Last year, a group of 50 UK Deliveroo couriers won a six-figure payout after claiming they had been unlawfully denied holiday and minimum wages.
He's a Nigerian billionaire, who owns the Dangote Group, which has interests in commodities. His company operates in Nigeria and other African countries. As of January 2015, he had an estimated net worth of US$18.6 billion. He's Aliko Dangote and here are his Top 10 Rules for Success.
Patrice Washington is the Founder and CEO of Seek Wisdom Find Wealth, a personal finance training and development firm focused on moving you from debt management to money mastery. In this episode she talks about her experiences with debt, how to save money and what she did after losing everything in the 2008 financial crash.
(qlmbusinessnews.com via cityam.com – – Tue, 23rd April 2019) London, Uk – –
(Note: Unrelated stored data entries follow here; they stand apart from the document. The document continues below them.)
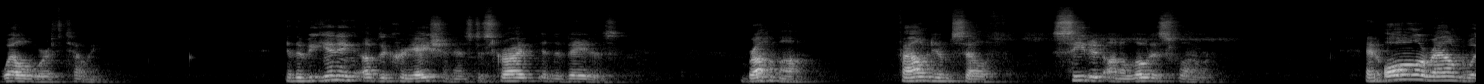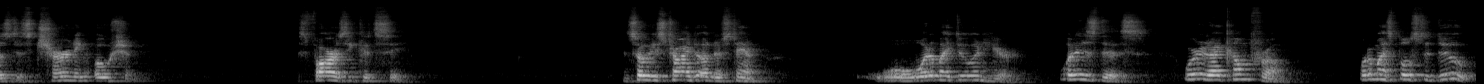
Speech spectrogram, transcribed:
well worth telling. In the beginning of the creation, as described in the Vedas, Brahma found himself seated on a lotus flower. And all around was this churning ocean, as far as he could see. And so he's trying to understand what am I doing here? What is this? Where did I come from? What am I supposed to do?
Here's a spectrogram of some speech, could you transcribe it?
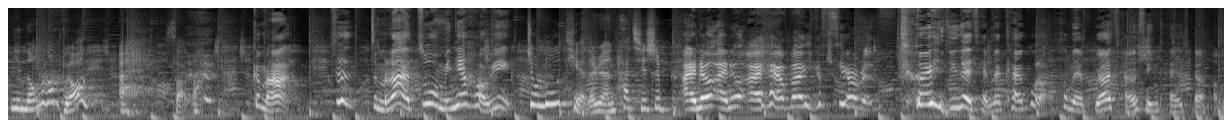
你能不能不要？哎，算了，干嘛？这怎么了？祝我明天好运。就撸铁的人，他其实 I know I know I have a experience。车已经在前面开过了，后面不要强行开车，好吗？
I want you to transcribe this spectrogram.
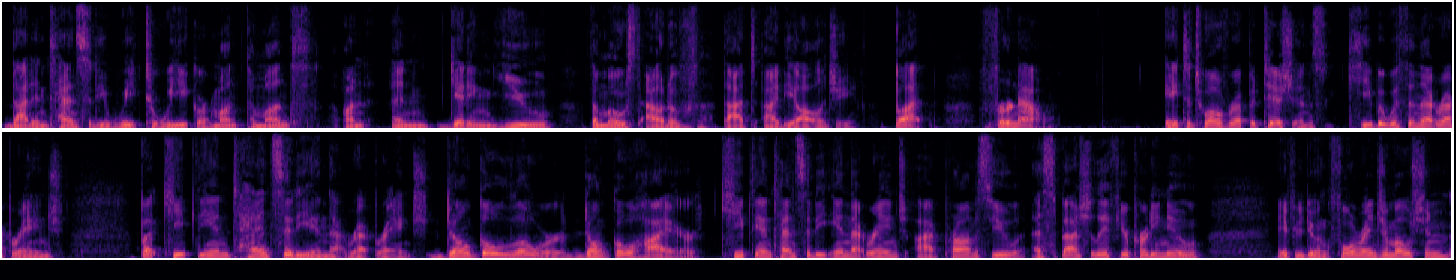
that intensity week to week or month to month on and getting you the most out of that ideology. But for now, 8 to 12 repetitions, keep it within that rep range, but keep the intensity in that rep range. Don't go lower, don't go higher. Keep the intensity in that range. I promise you, especially if you're pretty new, if you're doing full range of motion,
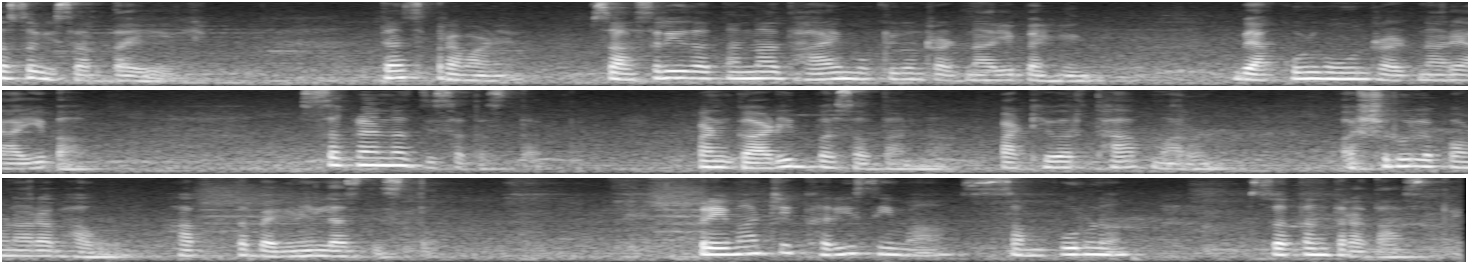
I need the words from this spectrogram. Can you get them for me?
कसं विसरता येईल? त्याचप्रमाणे सासरी जाताना धाय मुकलून रडणारी बहीण व्याकुळ होऊन रडणारे आईबाप सगळ्यांनाच दिसत असतात. पण गाडीत बसवताना पाठीवर थाप मारून अश्रू लपवणारा भाऊ हा फक्त बहिणीलाच दिसतो. प्रेमाची खरी सीमा संपूर्ण स्वतंत्रता असते.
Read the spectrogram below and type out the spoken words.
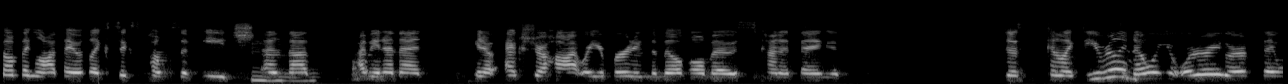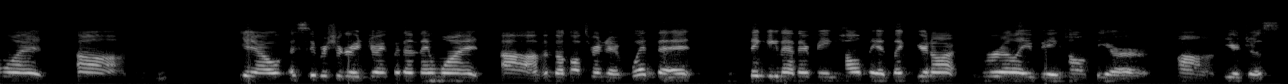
something latte with like six pumps of each, mm-hmm. and that's I mean, and then you know extra hot where you're burning the milk almost kind of thing. It's just kind of like, do you really know what you're ordering, or if they want um, you know, a super sugary drink, but then they want um, a milk alternative with it, thinking that they're being healthy. It's like you're not really being healthier. Um, you're just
Natwest will double its growth funding programme for small and medium-sized British businesses, citing the need to help them navigate Brexit disruption.
The UK bank’s growth funding loan pot, which was started in May 2018, will be immediately doubled to £6bn in the latest sign that companies are demanding resources to cope with political impasse and that banks and investors can cash in by helping them.
The money will be available immediately and will help businesses looking to grow, fund green initiatives and navigate the current uncertain business climate, Natwest said.
Last week the government announced it had handed over £200m to help support smaller businesses in the 2019-20 financial year as the future of European Union funding remains uncertain.
The Treasury made the cash available to the British Business Bank, a public-private partnership which provides loans to small companies looking to increase in size through investment and venture capital firms.
The national chairman of the Federation of Small Businesses (FSB), Mike Cherry, said at the time: “With Brexit on the horizon, serious questions regarding future funding for a UK small business support network that’s heavily reliant on the EU remain unanswered.”
Natwest figures released today showed that £2.9bn of its already-expanded £3bn growth funding pot had been approved for investment.
The bank said it would increasingly focus on financing eco-friendly projects and intellectual property.
Alison Rose, chief executive of commercial and private banking at Natwest, said: “We are working every day to look at what businesses need to not just survive, but grow. In many cases this is bespoke funding.”
Referencing Brexit, she said: “We recognise that the challenges businesses face evolve all the time, which is why we try to innovate whenever we can.”
Amazon CEO Jeff Bezos was one of the first entrepreneurs to realize the potential of selling products on the internet. This Bloomberg Profile looks into how Bezos built Amazon inside his garage and now has his sights set well beyond online commerce.